Using $8$ terms of the Euler-Maclaurin Sum Formula applied to $14$ terms of the Taylor Series for $\frac1{k\sqrt{k+1}}$ and comparing to $1000$ terms of the actual sum gives $$ \sum_{k}\frac1{k\sqrt{k+1}}=2.18400947026785195289473415785294907 $$

$\endgroup$
0
-1
$\begingroup$

Using the fact that square root of x+1 > square root of (x), for x>0 and p test, it converges

$\endgroup$
2
  • $\begingroup$ You think that $\sum\frac1{n\log n}$ converges? $\endgroup$
    – Did
    Sep 9, 2016 at 12:44
  • 1
    $\begingroup$ @TravisJ Yeah, a silent edit replaced ln by sqrt... Gotta love it. (Note: This also copies astonvilla's answer.) $\endgroup$
    – Did
    Sep 9, 2016 at 13:42

You must log in to answer this question.

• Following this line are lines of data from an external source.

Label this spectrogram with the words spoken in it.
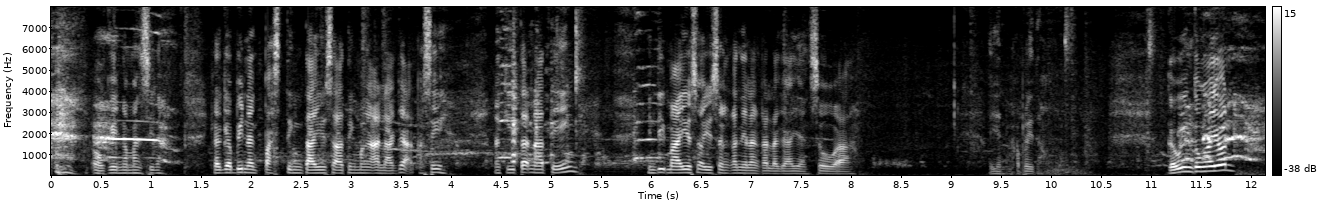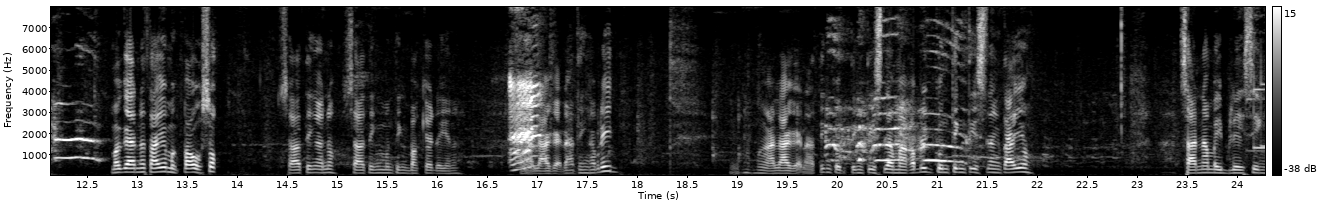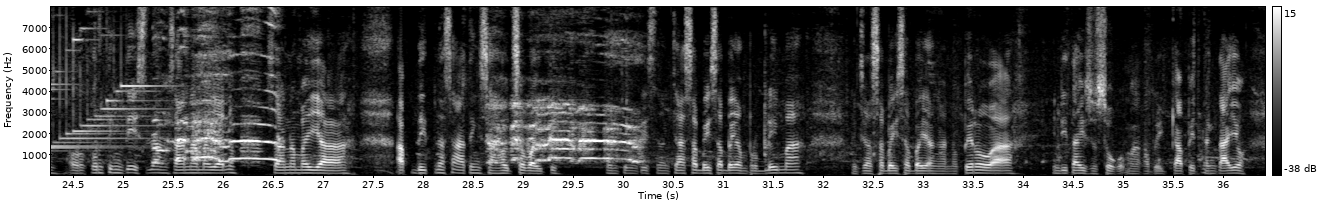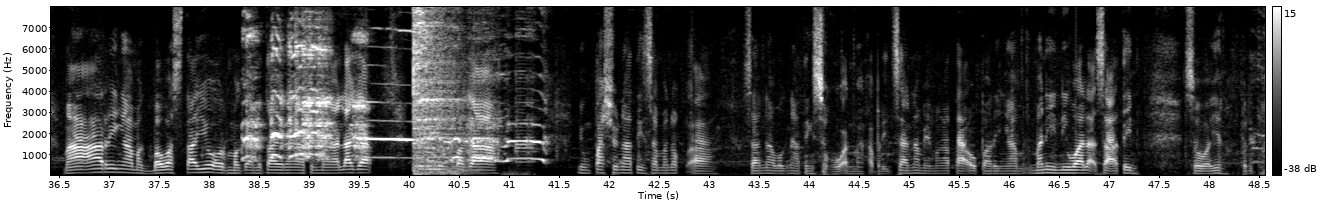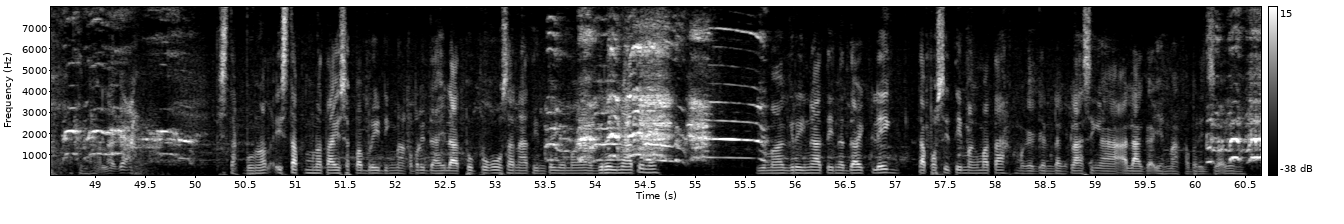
okay naman sila. Kagabi nagpasting tayo sa ating mga alaga kasi nakita nating hindi maayos-ayos ang kanilang kalagayan. So, ah, ayan mga kapatid. Gawin ko ngayon, mag-ano tayo, magpausok sa ating ano, sa ating munting backyard. Ayan, oh. Mga alaga natin. Ayan, oh, mga alaga natin, kunting tiis lang mga kapatid, kunting tiis lang tayo. Sana may blessing or kunting tiis lang. Sana may ano, sana may ah, update na sa ating sahod sa YT. Kunting tiis lang. Nagsasabay-sabay ang problema, nagsasabay-sabay ang ano. Pero ah, hindi tayo susuko mga kabrid. Kapit lang tayo. Maaari nga magbawas tayo or mag-ano tayo ng ating mga alaga. Pero yung pag ah, yung passion natin sa manok, ah, sana wag nating sukuan mga kabrid. Sana may mga tao pa rin nga maniniwala sa atin. So ayun, kabrid, ating mga alaga. Stop muna, stop muna tayo sa pabreeding mga kabrid dahil at pupukusan natin to yung mga gray natin eh. Yung mga gray natin na dark leg, tapos itim ang mata, magagandang klaseng ah, alaga yan mga kabrid. So ayun.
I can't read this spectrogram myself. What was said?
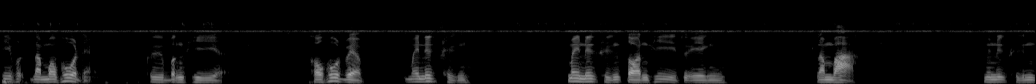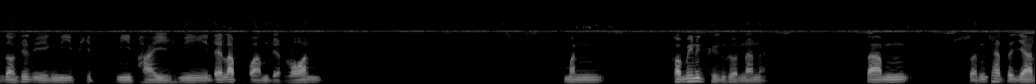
ที่นำมาพูดเนี่ย คือบางทีอะเขาพูดแบบไม่นึกถึง ไม่นึกถึงตอนที่ตัวเองลำบาก ไม่นึกถึงตอนที่ตัวเองมีพิษมีภัย มีได้รับความเดือดร้อน มันเขาไม่นึกถึงส่วนนั้นน่ะตามสัญชาตญาณ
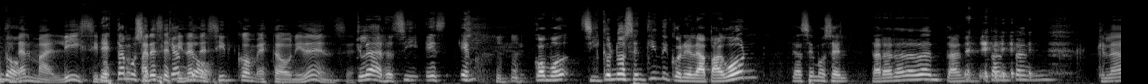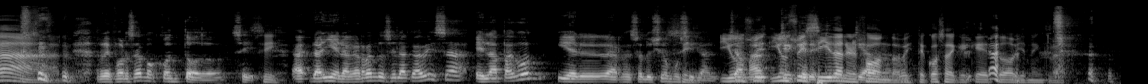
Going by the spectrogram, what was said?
explicando- final malísimo. te estamos Parece explicando- final de sitcom estadounidense. Claro, sí, es, es como si no se entiende con el apagón, te hacemos el tarararán, tan, tan, tan. Claro. Reforzamos con todo, sí. Daniel agarrándose la cabeza, el apagón y el- la resolución Sí. musical. Y un, Ya más, sui- y un ¿qué querés suicida en el haga, fondo, no? ¿viste? Cosa de que quede todo bien en claro.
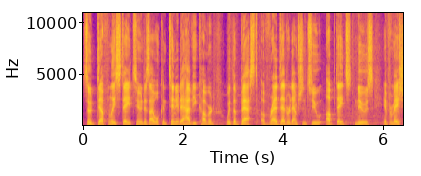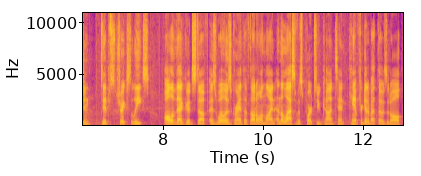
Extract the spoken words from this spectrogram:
so definitely stay tuned as I will continue to have you covered with the best of Red Dead Redemption 2 updates, news, information, tips, tricks, leaks, all of that good stuff, as well as Grand Theft Auto Online and The Last of Us Part 2 content. Can't forget about those at all.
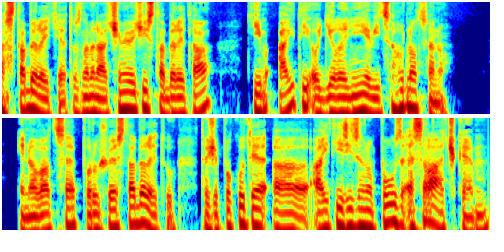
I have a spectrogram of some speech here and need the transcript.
na stabilitě. To znamená, čím je větší stabilita, tím IT oddělení je více hodnoceno. Inovace porušuje stabilitu. Takže pokud je uh, IT řízeno pouze SLAčkem,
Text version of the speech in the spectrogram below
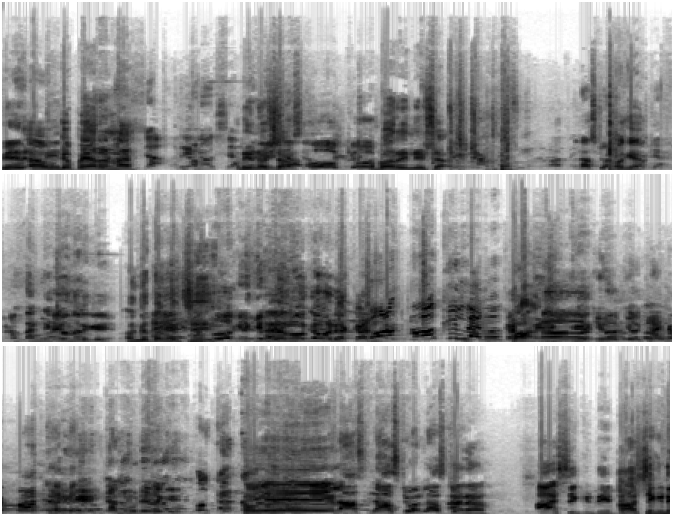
പേര് ഉങ്ക പേരെണ്ണ റിനോഷ. ഓക്കെ. അപ്പൊ റിനീഷ. ആഷിക്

Not the answer you're looking for? Browse other questions tagged .